let’s get our groove on

Over the last year or so I’ve made several minimalist changes to this blog, cutting out clutter. Lost in the shuffle have been long-winded explanations about me or the site that I thought would be self-evident or the type of thing that, if you were really curious, you’d just ask.

we’re so small

In case I don’t have the chance to write anything profound and meaningful before the holiday (I’ve got quite a bit to do before Dana and I leave town for a week), I wanted to leave the year on a high note. There are, as always, a multitude of infuriating things in the news. And I’m all over the place on most of them. When faced with so many questions, when I find my mind wandering in different directions, unable to get settled, unable to express myself in a way that feels right, I am often overwhelmed with the beauty and simplicity that exists in the world all around me. I am overwhelmed, grounded, and humbled.

your punk rock buddhist lesson for the day

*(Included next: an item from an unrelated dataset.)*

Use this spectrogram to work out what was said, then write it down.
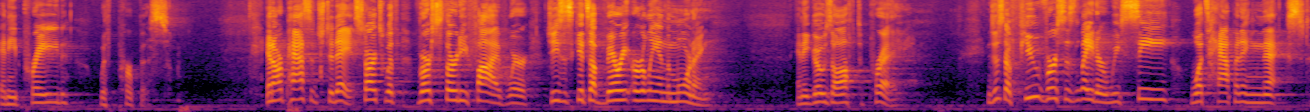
and he prayed with purpose. In our passage today, it starts with verse 35, where Jesus gets up very early in the morning and he goes off to pray. And just a few verses later, we see what's happening next.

It might just be the Fugazi talking, and I don’t really know if these ideas are worth the digital ink I’ve spilled on them, but I think American Buddhist sanghas (of any variety) need to seriously think about how they’re planning on carrying the dharma into the next generation. And truly inclusive, community-based models of practice may be where it’s at.

what the hell is the dharma?

When we say that we should spread the dharma in the West (or anywhere), exactly which dharma are we talking about? The dharma that says full awakening isn’t even possible in this lifetime but takes aeons of rebirths? The dharma that says awakening is a possibility, right here, right now, in this very body? The dharma that says not only is the Buddha’s teaching going to vanish from this world, but that it already has and the only hope any of us has for awakening is reliance on the Lotus Sutra?

east coast bias?

The view from Berkeley, from Los Angeles, from Portland and Seattle, on the other hand, is completely different. San Francisco, after all, has the highest concentration of Chinese anywhere outside of China. The number of Japanese Buddhists in Hawaii is still large enough to make Buddhism the second largest religion on the islands. And the division between “two Buddhisms,” one white, one Asian, seems ludicrous because the communities are, and have been, so deeply interrelated since the foundation of the Buddhist Churches of America in 1899. American Buddhism necessarily includes Asians for those of us out here on the Left Coast. It’s a given.